**** Exercise data ****

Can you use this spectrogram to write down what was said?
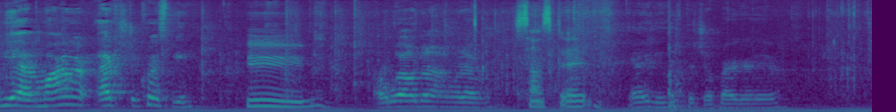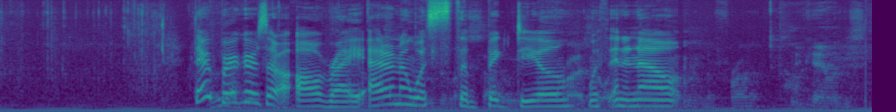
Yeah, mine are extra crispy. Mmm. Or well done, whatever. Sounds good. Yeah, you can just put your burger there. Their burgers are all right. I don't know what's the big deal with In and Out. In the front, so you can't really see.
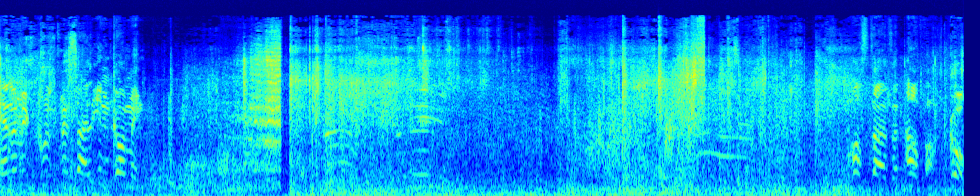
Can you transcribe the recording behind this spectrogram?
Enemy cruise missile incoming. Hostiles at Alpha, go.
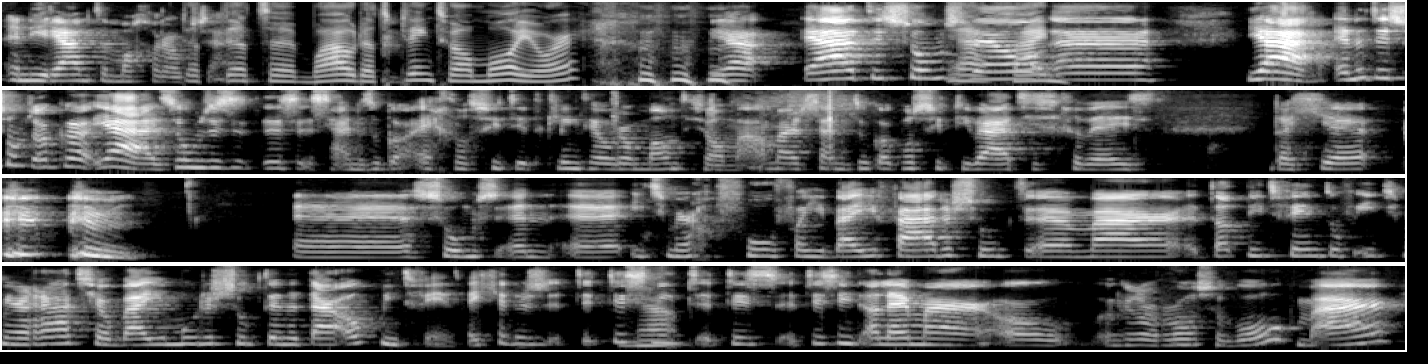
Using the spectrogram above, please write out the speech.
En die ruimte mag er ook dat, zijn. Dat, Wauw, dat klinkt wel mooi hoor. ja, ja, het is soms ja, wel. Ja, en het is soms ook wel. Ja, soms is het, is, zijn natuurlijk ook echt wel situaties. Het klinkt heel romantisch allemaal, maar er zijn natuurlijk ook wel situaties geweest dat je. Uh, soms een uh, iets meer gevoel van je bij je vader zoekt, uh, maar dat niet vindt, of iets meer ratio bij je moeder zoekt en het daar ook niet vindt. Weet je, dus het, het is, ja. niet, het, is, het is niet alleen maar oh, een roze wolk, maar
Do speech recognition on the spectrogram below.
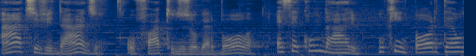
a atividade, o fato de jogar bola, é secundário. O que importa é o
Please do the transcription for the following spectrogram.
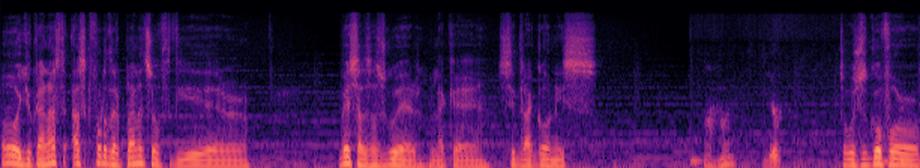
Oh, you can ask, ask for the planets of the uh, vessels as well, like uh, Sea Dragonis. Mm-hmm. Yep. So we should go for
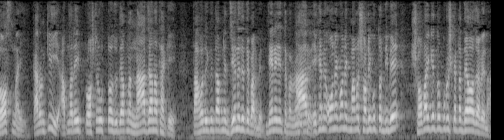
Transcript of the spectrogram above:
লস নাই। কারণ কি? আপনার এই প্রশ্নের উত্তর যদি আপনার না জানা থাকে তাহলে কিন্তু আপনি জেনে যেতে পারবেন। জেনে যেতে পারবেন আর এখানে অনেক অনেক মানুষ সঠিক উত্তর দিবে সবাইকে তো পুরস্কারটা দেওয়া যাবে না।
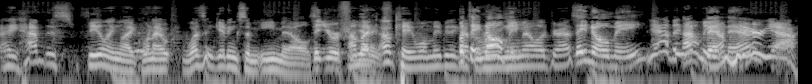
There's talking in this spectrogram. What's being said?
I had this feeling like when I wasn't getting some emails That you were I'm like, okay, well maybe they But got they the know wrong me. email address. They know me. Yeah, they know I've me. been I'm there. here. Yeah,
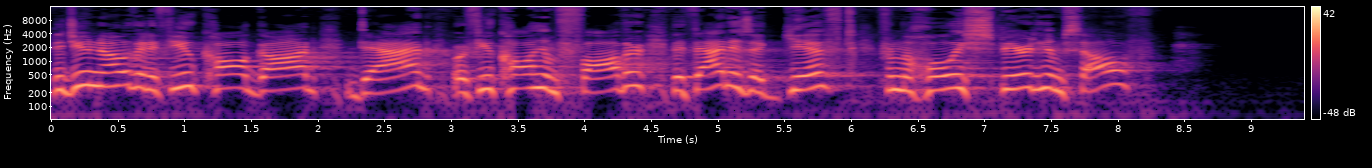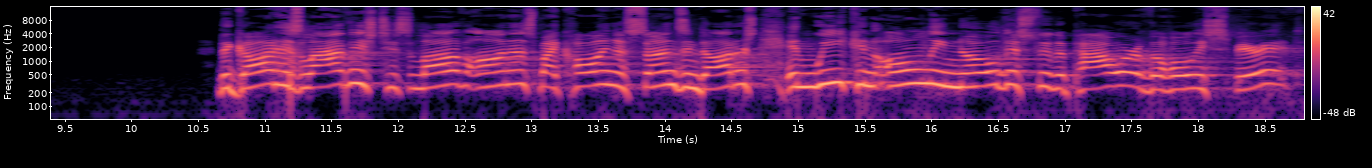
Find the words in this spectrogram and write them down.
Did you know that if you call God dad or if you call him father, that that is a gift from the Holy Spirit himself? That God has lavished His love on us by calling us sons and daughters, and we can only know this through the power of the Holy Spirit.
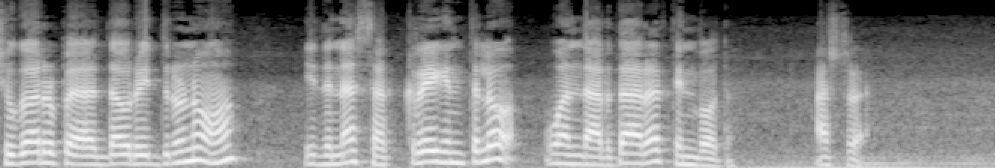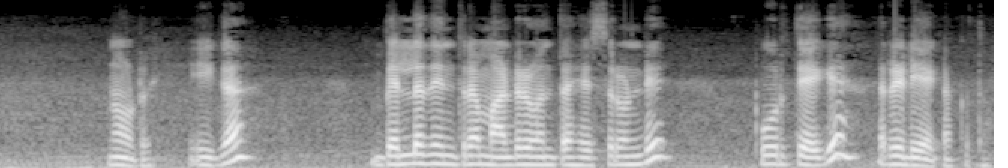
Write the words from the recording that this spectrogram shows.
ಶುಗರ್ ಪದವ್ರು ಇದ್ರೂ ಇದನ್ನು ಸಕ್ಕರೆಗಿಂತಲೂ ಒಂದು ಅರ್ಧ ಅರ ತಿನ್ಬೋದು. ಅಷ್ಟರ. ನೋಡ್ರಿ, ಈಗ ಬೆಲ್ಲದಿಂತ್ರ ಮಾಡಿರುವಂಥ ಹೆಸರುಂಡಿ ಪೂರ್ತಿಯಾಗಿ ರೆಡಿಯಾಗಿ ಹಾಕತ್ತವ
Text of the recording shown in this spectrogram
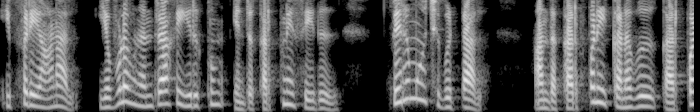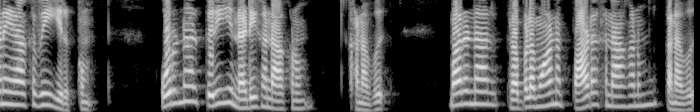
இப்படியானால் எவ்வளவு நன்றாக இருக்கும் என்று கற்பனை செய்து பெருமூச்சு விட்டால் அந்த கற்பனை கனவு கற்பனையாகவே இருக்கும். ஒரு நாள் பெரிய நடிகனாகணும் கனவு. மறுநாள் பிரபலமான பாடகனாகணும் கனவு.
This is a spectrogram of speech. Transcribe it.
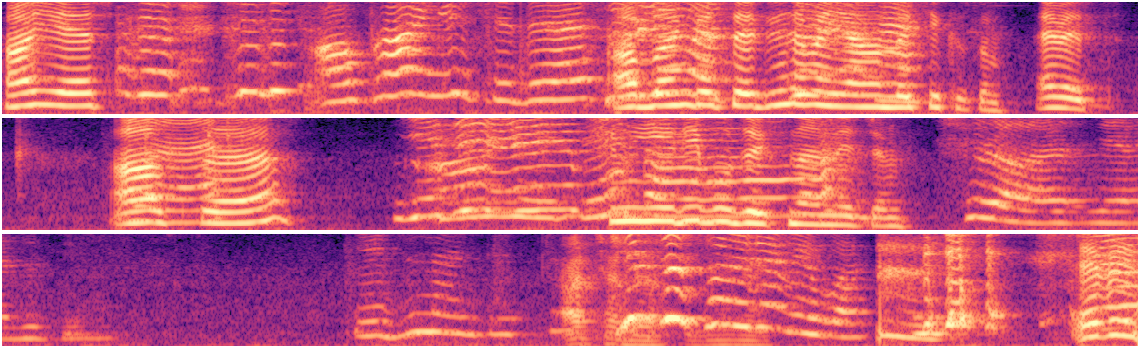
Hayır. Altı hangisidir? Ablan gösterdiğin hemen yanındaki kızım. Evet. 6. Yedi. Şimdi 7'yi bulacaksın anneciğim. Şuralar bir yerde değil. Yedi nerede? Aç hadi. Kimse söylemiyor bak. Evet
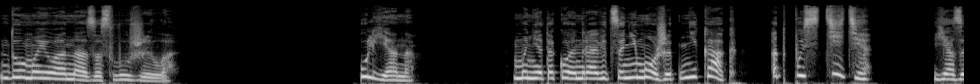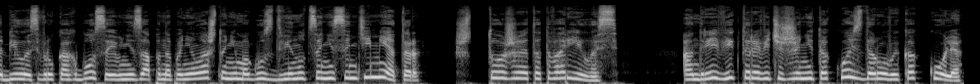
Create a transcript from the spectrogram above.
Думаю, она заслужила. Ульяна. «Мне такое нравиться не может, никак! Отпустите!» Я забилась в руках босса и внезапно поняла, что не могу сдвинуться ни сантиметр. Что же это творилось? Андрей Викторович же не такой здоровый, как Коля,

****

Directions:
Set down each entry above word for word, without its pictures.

Reply:
Can you use this spectrogram to write down what was said?
Yeah, mine are extra crispy. Mmm. Or well done, whatever. Sounds good. Yeah, you can just put your burger there. Their burgers are all right. I don't know what's the big deal with In and Out. In the front, so you can't really see.
Can you transcribe the recording behind this spectrogram?
Enemy cruise missile incoming. Hostiles at Alpha, go.
Using the spectrogram above, please write out the speech.
En die ruimte mag er ook dat, zijn. Dat, Wauw, dat klinkt wel mooi hoor. ja, ja, het is soms ja, wel. Ja, en het is soms ook wel. Ja, soms is het, is, zijn natuurlijk ook echt wel situaties. Het klinkt heel romantisch allemaal, maar er zijn natuurlijk ook wel situaties geweest dat je. Uh, soms een uh, iets meer gevoel van je bij je vader zoekt, uh, maar dat niet vindt, of iets meer ratio bij je moeder zoekt en het daar ook niet vindt. Weet je, dus het, het is, ja. niet, het, is, het is niet alleen maar oh, een roze wolk, maar
Do speech recognition on the spectrogram below.
a atividade, o fato de jogar bola, é secundário. O que importa é o
Please do the transcription for the following spectrogram.
Oh, you can ask, ask for the planets of the uh, vessels as well, like uh, Sea Dragonis. Mm-hmm. Yep. So we should go for
Transcript of the spectrogram above:
লস নাই। কারণ কি? আপনার এই প্রশ্নের উত্তর যদি আপনার না জানা থাকে তাহলে কিন্তু আপনি জেনে যেতে পারবেন। জেনে যেতে পারবেন আর এখানে অনেক অনেক মানুষ সঠিক উত্তর দিবে সবাইকে তো পুরস্কারটা দেওয়া যাবে না।
There's talking in this spectrogram. What's being said?
I had this feeling like when I wasn't getting some emails That you were I'm like, okay, well maybe they But got they the know wrong me. email address. They know me. Yeah, they know I've me. been I'm there. here. Yeah,
Find the words in this spectrogram and write them down.
Did you know that if you call God dad or if you call him father, that that is a gift from the Holy Spirit himself? That God has lavished His love on us by calling us sons and daughters, and we can only know this through the power of the Holy Spirit.
Write the words from the recording that this spectrogram shows.
ಶುಗರ್ ಪದವ್ರು ಇದ್ರೂ ಇದನ್ನು ಸಕ್ಕರೆಗಿಂತಲೂ ಒಂದು ಅರ್ಧ ಅರ ತಿನ್ಬೋದು. ಅಷ್ಟರ. ನೋಡ್ರಿ, ಈಗ ಬೆಲ್ಲದಿಂತ್ರ ಮಾಡಿರುವಂಥ ಹೆಸರುಂಡಿ ಪೂರ್ತಿಯಾಗಿ ರೆಡಿಯಾಗಿ ಹಾಕತ್ತವ
Text of the recording shown in this spectrogram
இப்படியானால் எவ்வளவு நன்றாக இருக்கும் என்று கற்பனை செய்து பெருமூச்சு விட்டால் அந்த கற்பனை கனவு கற்பனையாகவே இருக்கும். ஒரு நாள் பெரிய நடிகனாகணும் கனவு. மறுநாள் பிரபலமான பாடகனாகணும் கனவு.
This is a spectrogram of speech. Transcribe it.
Hayır. Altı hangisidir? Ablan gösterdiğin hemen yanındaki kızım. Evet. 6. Yedi. Şimdi 7'yi bulacaksın anneciğim. Şuralar bir yerde değil. Yedi nerede? Aç hadi. Kimse söylemiyor bak. Evet
Create a transcript from the spectrogram above.
Думаю, она заслужила. Ульяна. «Мне такое нравиться не может, никак! Отпустите!» Я забилась в руках босса и внезапно поняла, что не могу сдвинуться ни сантиметр. Что же это творилось? Андрей Викторович же не такой здоровый, как Коля,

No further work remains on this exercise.